The geological setting is typically complex, with horizons, faults, and intertwined patterns of natural fractures, and the nearwell region is often hydraulically fractured to enhance well communication. Therefore, in order to fully utilize the potential of shallow geothermal heat storage, numerical simulations are imperative. In this work, we show how to practically model such systems, including generation of computational grids with a large number of wells and fractures, numerical discretizations with discrete fractures (DFN), and complex storage strategies with multiple wells working together under common group targets. We also discuss how adjoint-based methods can be used to tune model parameters (e.g., well injectivities, rock properties, and hydraulic fracture conductivities) so that the model fits observed data, and to find well controls (e.g., rates and temperatures) that optimize storage operations.
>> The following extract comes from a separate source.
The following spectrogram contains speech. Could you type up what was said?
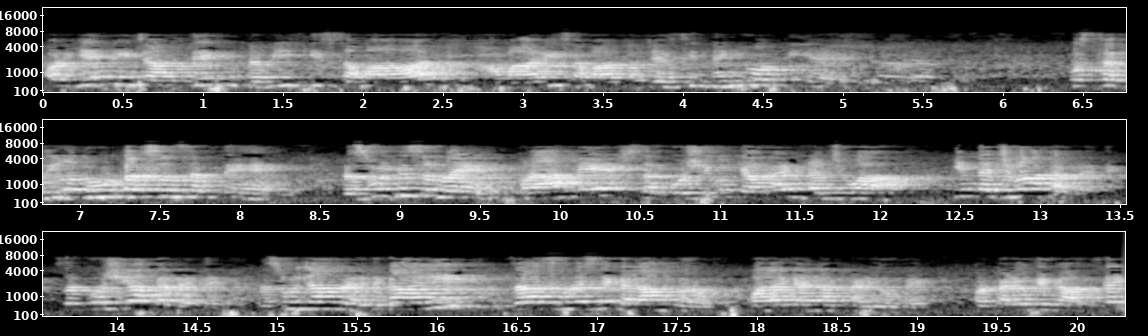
اور یہ نہیں جانتے کہ نبی کی سماعت ہماری سماعتوں جیسی نہیں ہوتی ہے۔ وہ صدیوں دور تک سن سکتے ہیں۔ رسول بھی سن رہے ہیں۔ قرآن نے سرگوشی کو کیا کہا؟ نجوا یہ نجوا کر رہے تھے سرگوشیاں کر رہے تھے رسول جان رہے تھے کہا علی ذرا سورج سے کلام کرو مولا کہنا کھڑے ہو گئے اور کھڑے ہو کے کہا کئی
The methodology is demonstrated using a set of real geothermal heat storage projects currently under development, and we highlight important challenges and our suggested solutions related to each of them.